, , , , , , , , , , , , ,

-Written by: Ellen Prior, ECOBAGS® Team Member


“Dear all, 

Over the past three days we have visited Indore which is northeast of Mumbai closer to Bhopal, and now we are in the far south, in Madarai.  We have seen the supply chain of the organic cotton – from the farmers’ cooperative to the cotton gin to the yarn factory, to where they fabricate the material.   Near Mumbai, we saw the manufacturing factory where they sew the products.   I will post pictures on Facebook.  

Sharon has called this our cotton safari.  

Some experiences: 

Arriving in the village, we were greeted by the elders, while the women of the village gave us leis of  chrysanthemums and blessed us with dots on our foreheads.  We sat across from the three elders who guessed their ages to be 70-80, 60-70…not sure.  They told us the farming had been in their families for as long as they know – no specifics but generations and generations.   In the community, their cows are marked as belonging to them by the paint stripes on the cows’ horns.   The cows and goats and chickens roam around freely.  Their houses are solid – made of wood and some bricks (made by hand).  They sleep on woven cots on metal frames and cook using bio-fuel which they make from the cow dung.  The men dump the dung into a concrete box with a drain covered by a rock in the base.  When it is full, they add water and slosh it around to remove the leaves and such.  They dry it into frisbee-sized patties which they use as fuel for cooking.  

We went into the fields, with the corny-sounding but very real and very adorable parade of giggling children following our steps and laughing at us trying to pick cotton.  The children were shy about the camera until the one bold one got to see his or her picture, then they all wanted their pictures taken.  The only ones who stuck to their fear were the infants who wailed when’s we came close or took a picture including them.  The infants’ eyes are often decorated with kohl and they have arm and ankle bracelets, dots, and other ways of marking them based on their faith.  

Between Indore and the farms, we visited the school that was established five years ago by the NGO formed by the manufacturer.  It is for the farmers’ children and is far superior to the local public school.  The more affluent farmers pay tuition.  For the balance, the school is free.  Children go to school for five and a half hours per day, six days a week.  There are schools with less hours in some areas, but these children have no place to study and no light in the evening, so they do all their work for school while at school.  It was like all the Save the Children, Laurence O’Donnell’s every child a desk videos – the kids got up, sang songs, and bowed to us. The little ones sang baa baa black sheep.  

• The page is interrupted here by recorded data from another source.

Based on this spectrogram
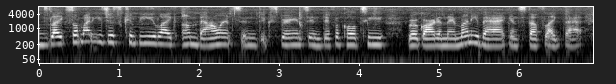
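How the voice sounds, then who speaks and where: With an American accent, a woman speaks in a fairly high pitch and a dark, mellow tone, with ordinary pitch variation. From Texas. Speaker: tarot reader. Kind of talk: tarot reading. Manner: normally slow-talking.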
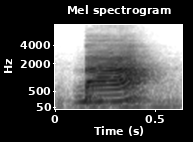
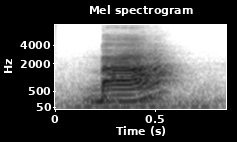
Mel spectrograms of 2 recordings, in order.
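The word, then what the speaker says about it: bá: Mais si on ajoute l'accent aigu, on le prononce ba, le ton montant. Alors, ba, le ton montant avec l'accent aigu ajouté ici.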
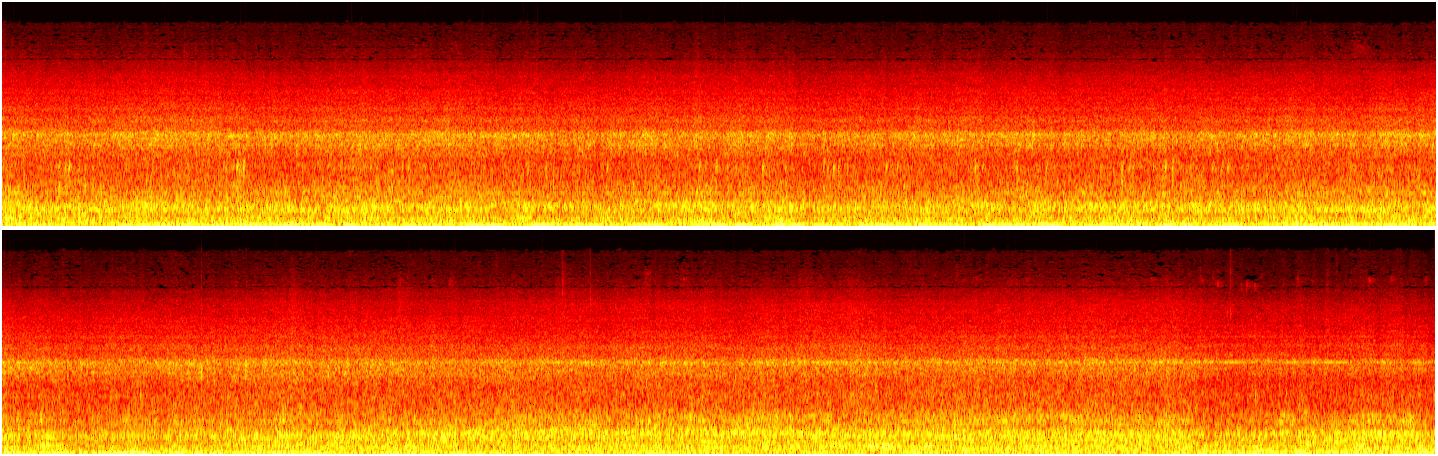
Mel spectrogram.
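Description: Running noise of a moving passenger train heard from inside the carriage: a loud, steady low rumble with a thin steady whine above it.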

When asked, 10 of 15 children raised their hands that they want to be engineers.  No hands for farmers, teachers, and even Bollywood actors.  

The road in the area of Indore are like Sicily – magnificent, esp by contrast with the conditions of the roads in and around Mumbai, which are a disaster.  The drivers throughout are masterful and exhibit not a little bravado in their beeping and swerving – short beeps to push motorbikes, tut-tuts (little tiny cabs), and bicycles out of the way; long beeps to hound the trucks who are hogging the right lane (in British style, the fast lane for drivers with steering wheels on the right side), and like the shofar, some long and some short to alert drivers coming head-on in the opposite direction that this driver will pass thru the sliver of space first.  Sitting in the front seat, you can only laugh.  Otherwise, you would get a heart attack.  Mind you, there is honking to remind the cows, pigs, goats, goatherds, pedestrians, and sleeping dogs to move it along.  The slow pace of traffic means that there a few accidents but many near misses.  

Some quick hits:  women of every class look pretty and demure – they wear fabrics of gorgeous colors and patterns, covering all their curves and irregularities with scarves and draping cloth.  The smiles in India are lovely.  The industriousness of the people – a barber on the side of the road (Sharon said very low overhead…), people carrying the most unwieldy baggage – five foot wide bales of timber on a bicycle, women carrying bags of cloth or buckets of water on their heads (dodging the beeping drivers) by the roadside, six guys working on the engine of an ancient motorcycle, four men on the women’s clothing sales floor, six guys dressing the mannequin in the store window, and on and on.  Gandhi’s quotes on walls of schools, religious icons and small temples on the factory site.  At the yarn factory today, they had an altar to the god of overcoming challenges and solving difficult problems.  My favorite beast of the wild – the monkeys climbing the rocks just next to the highway.  Across the way, the camel herd taking a leisurely walk. 

Btw, because India has so many religions and even though the country is 80% + Hindu, there are 22 government holidays to cover the Jain, Hindu, Muslim, Catholic, Parsi etc festivals.”


The ECOBAGS team keeps a close relationship with our suppliers – Our CEO and Founder has worked with our team in India for  more than 16 years! Her children know their children.

Ever been to India? Tell us what you love about the country!